With the benefit of hindsight, one can also see that the zero-COVID policy that reached its inhumane, soul-crushing peak during the Shanghai lockdown in the second quarter 2022 did long-term damage to animal spirits in China. When zero COVID was finally lifted at the end of 2022, businesses and consumers were already scarred. A strong recovery in 2023 required not only fiscal and monetary stimuli, but also efforts to heal the trauma inflicted by zero COVID and the regulatory crackdowns. 

Recovering From Trauma

The Chinese government responded to the slowdown last year in three main ways, none of which has been particularly effective. The first has been to lower borrowing costs. But the real problem in China today is not credit supply, it is the lack of credit demand. 

The second has been for the central government to borrow and invest in infrastructure development. But a 1 trillion yuan ($141 billion) bond issue approved in October does not seem to have given a large boost. 

The third has been to get banks to increase their sale of bonds backed by bad debts (which include mortgages, credit card debt, and business loans) as the property debt crisis spread. But fears that China’s property market has yet to bottom raise questions about the quality of these securities and reduce investors’ appetite for them.

These measures have had a limited impact partly because they were introduced in a piecemeal fashion. More importantly, these measures did not address the underlying sources of trauma facing the economy. 

Dealing with trauma begins with leaders accepting responsibility for at least part (if not most) of the economy’s problems. Rather than blame others, recovering from trauma requires one to take ownership and to recognize that no one else can solve your problems. This first step is difficult for Chinese leaders to accept; they may not even acknowledge that the economy faces a crisis of confidence. To the extent that they acknowledge this, they prefer to blame the West for using “cognitive warfare” to undermine confidence in the Chinese economy. 

While such a narrative may be useful in the short term – to direct public unhappiness at foreigners – it is likely to backfire in the same way that insulting other countries for living with COVID-19 made it more difficult for China to exit zero-COVID. Blaming Western governments for China’s problems also gives the former too much credit. Most problematically, it does not take much for citizens to reason that if “cognitive warfare” can do so much harm to China’s economy, then maybe it isn’t as strong or resilient as the authorities claim.

The second step involves concrete measures to help the parts of the economy that have been most traumatized in the last three years to recover.
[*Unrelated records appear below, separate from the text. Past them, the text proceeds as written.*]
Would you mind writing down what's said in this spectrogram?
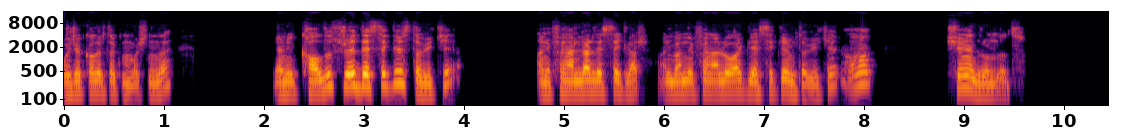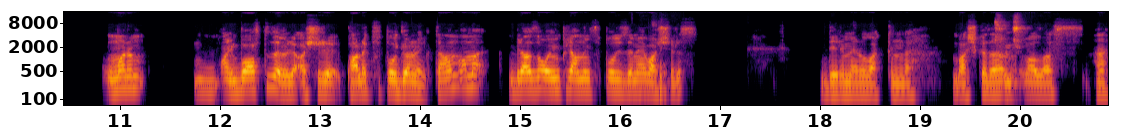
hoca kalır takım başında. Yani kaldığı sürede destekleriz tabii ki. Hani Fenerler destekler. Hani ben de Fenerli olarak desteklerim tabii ki ama şey nedir onun adı? Umarım hani bu hafta da öyle aşırı parlak futbol görmedik tamam ama biraz da oyun planlı futbol izlemeye başlarız. Derim Erol hakkında. Başka da Tunç- vallahi heh,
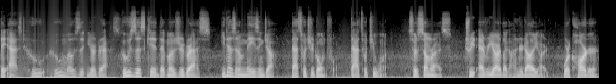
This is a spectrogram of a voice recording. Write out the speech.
They asked, "Who who mows the, your grass? Who's this kid that mows your grass he does an amazing job. That's what you're going for. That's what you want. So to summarize, treat every yard like a $100 yard. Work harder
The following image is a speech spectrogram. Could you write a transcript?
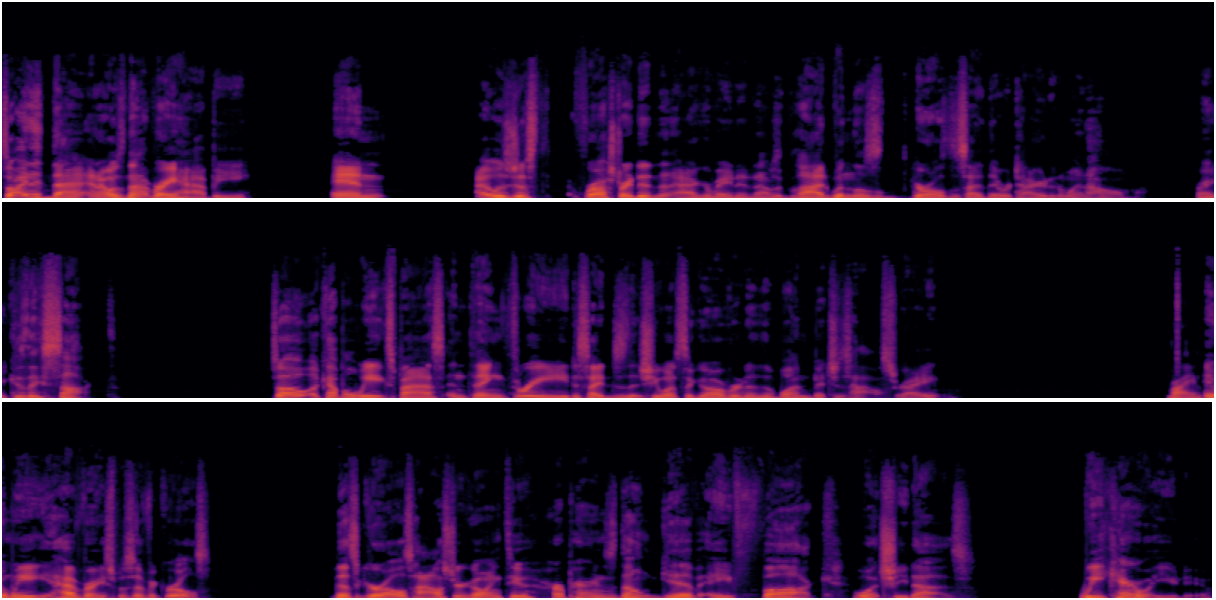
So I did that and I was not very happy. And I was just frustrated and aggravated. And I was glad when those girls decided they were tired and went home, right? Because they sucked. So a couple weeks pass, and thing three decides that she wants to go over to the one bitch's house, right? Right. And we have very specific rules. This girl's house you're going to, her parents don't give a fuck what she does. We care what you do,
With real estate, lower interest rates are necessary but not sufficient. Recapitalizing troubled property developers may well be required. With internet companies, the authorities must send a clear signal that they understand the need for regulatory predictability. A moratorium on new regulations for the next three years might be sufficient to calm nerves and lift animal spirits among China’s internet companies.

Third, and in the longer-term, China’s economic structure needs to be “normalized.” While there is merit in investing in some new industries (e.g. green technologies, artificial intelligence), the economy overall suffers from excess capacity and insufficient demand. China also accounts for more than its fair share of exports globally, so net exports cannot be increased much further without provoking a protectionist backlash. That leaves consumption, which in China accounts for just 53 percent of its GDP, compared with 72 percent for the world. 
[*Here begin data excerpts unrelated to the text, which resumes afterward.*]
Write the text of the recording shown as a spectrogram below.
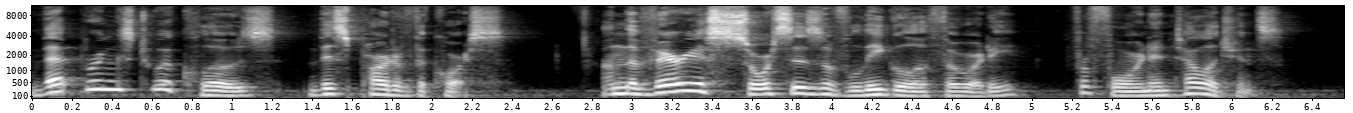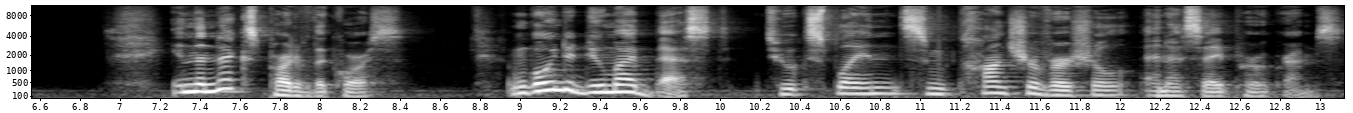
that brings to a close this part of the course on the various sources of legal authority for foreign intelligence. In the next part of the course, I'm going to do my best to explain some controversial NSA programs.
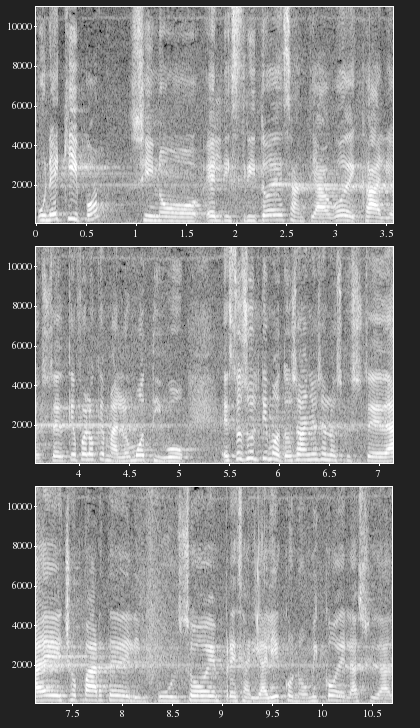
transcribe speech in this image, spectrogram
un equipo, sino el distrito de Santiago de Cali. ¿A usted qué fue lo que más lo motivó? Estos últimos dos años en los que usted ha hecho parte del impulso empresarial y económico de la ciudad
Increasing consumption to a more “normal” proportion of GDP would require Chinese households to reduce precautionary savings. The only way to achieve this over the next decade or so is for the state to expand social security, especially in healthcare, pensions, and income support for the poor. This, in turn, requires the authorities to drop their aversion to welfare spending and build a social security system befitting a developed country.